→ **ACTIVITY**:
Range to copy from the entries below: the line containing "There's speech in" through the line containing "Mind transcribing the", inclusive. Retype only those lines, exactly, without any images.

━━━━━ DATASET ENTRIES ━━━━━

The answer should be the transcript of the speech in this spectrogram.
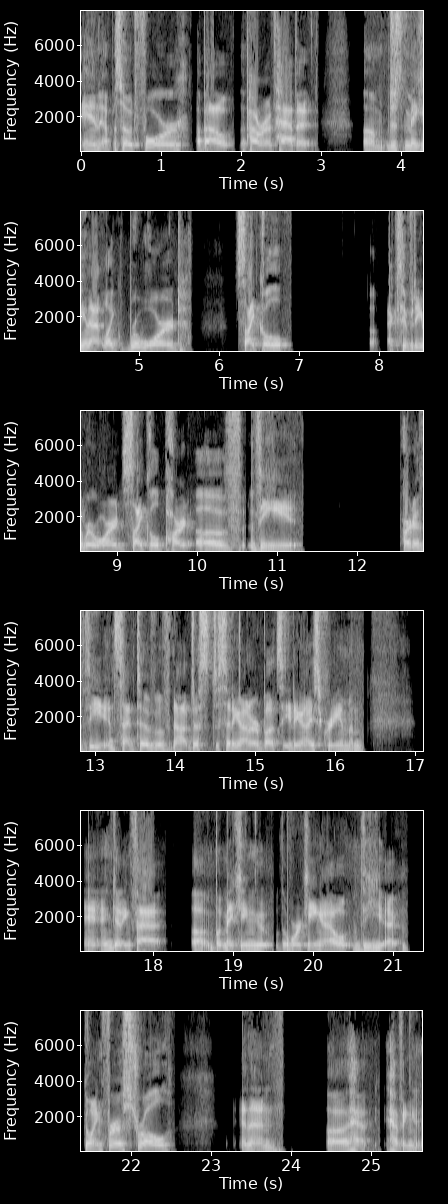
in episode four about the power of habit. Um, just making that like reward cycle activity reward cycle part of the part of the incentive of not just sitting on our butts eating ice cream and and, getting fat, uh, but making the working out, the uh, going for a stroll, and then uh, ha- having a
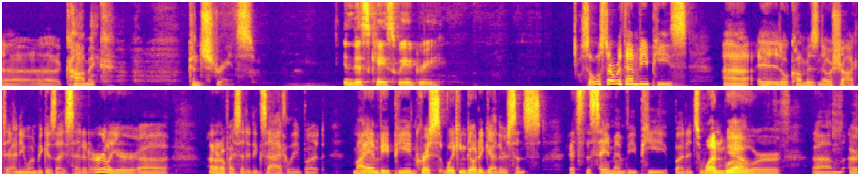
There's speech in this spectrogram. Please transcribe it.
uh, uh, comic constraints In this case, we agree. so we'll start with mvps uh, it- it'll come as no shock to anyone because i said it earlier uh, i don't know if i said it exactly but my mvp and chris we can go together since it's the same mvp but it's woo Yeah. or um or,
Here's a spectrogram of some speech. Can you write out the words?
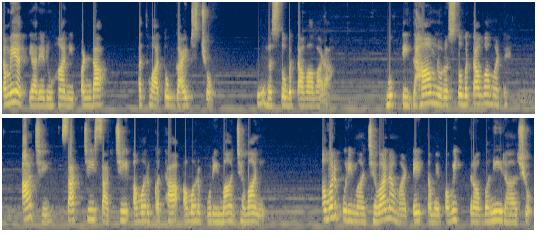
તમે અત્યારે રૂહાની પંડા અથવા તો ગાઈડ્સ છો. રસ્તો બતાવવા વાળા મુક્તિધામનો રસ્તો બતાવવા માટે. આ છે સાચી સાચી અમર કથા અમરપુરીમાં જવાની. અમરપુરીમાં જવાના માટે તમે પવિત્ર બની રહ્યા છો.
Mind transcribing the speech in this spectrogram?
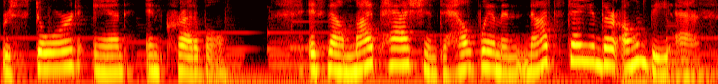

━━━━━
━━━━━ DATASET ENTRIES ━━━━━

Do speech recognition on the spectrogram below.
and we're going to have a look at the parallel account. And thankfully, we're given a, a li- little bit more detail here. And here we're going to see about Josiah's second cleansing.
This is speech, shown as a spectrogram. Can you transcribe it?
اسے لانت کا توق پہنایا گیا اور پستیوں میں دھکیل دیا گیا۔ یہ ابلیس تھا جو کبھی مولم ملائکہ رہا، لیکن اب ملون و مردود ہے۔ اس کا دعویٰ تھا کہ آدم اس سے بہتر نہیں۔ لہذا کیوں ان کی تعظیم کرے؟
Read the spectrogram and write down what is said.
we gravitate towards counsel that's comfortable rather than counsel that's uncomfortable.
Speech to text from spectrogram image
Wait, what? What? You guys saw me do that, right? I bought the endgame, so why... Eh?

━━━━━
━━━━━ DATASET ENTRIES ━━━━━

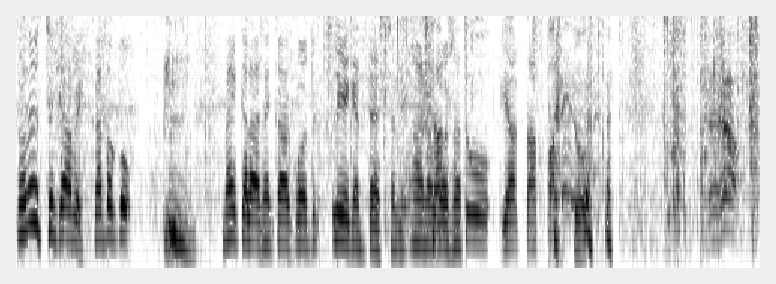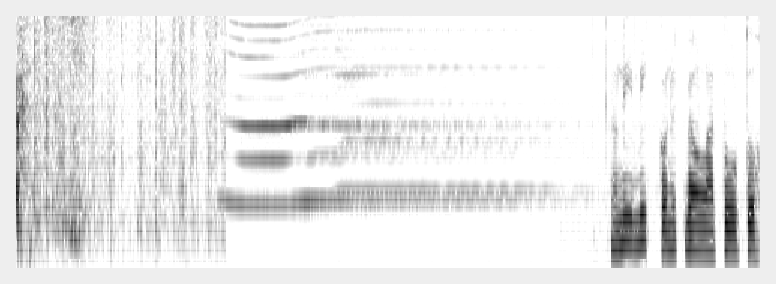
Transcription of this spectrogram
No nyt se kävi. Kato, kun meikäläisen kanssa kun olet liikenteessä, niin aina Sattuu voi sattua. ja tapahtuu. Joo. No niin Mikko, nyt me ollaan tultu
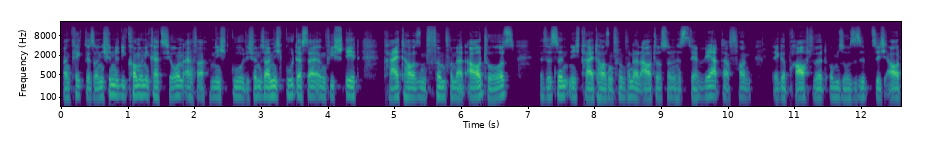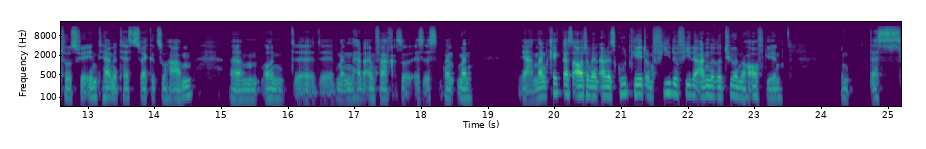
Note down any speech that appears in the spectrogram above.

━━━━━

→ **EXERCISE ANSWER**:
There's speech in this spectrogram. Please transcribe it.
uh, uh, comic constraints In this case, we agree. so we'll start with mvps uh, it- it'll come as no shock to anyone because i said it earlier uh, i don't know if i said it exactly but my mvp and chris we can go together since it's the same mvp but it's woo Yeah. or um or,
Here's a spectrogram of some speech. Can you write out the words?
તમે અત્યારે રૂહાની પંડા અથવા તો ગાઈડ્સ છો. રસ્તો બતાવવા વાળા મુક્તિધામનો રસ્તો બતાવવા માટે. આ છે સાચી સાચી અમર કથા અમરપુરીમાં જવાની. અમરપુરીમાં જવાના માટે તમે પવિત્ર બની રહ્યા છો.
Mind transcribing the speech in this spectrogram?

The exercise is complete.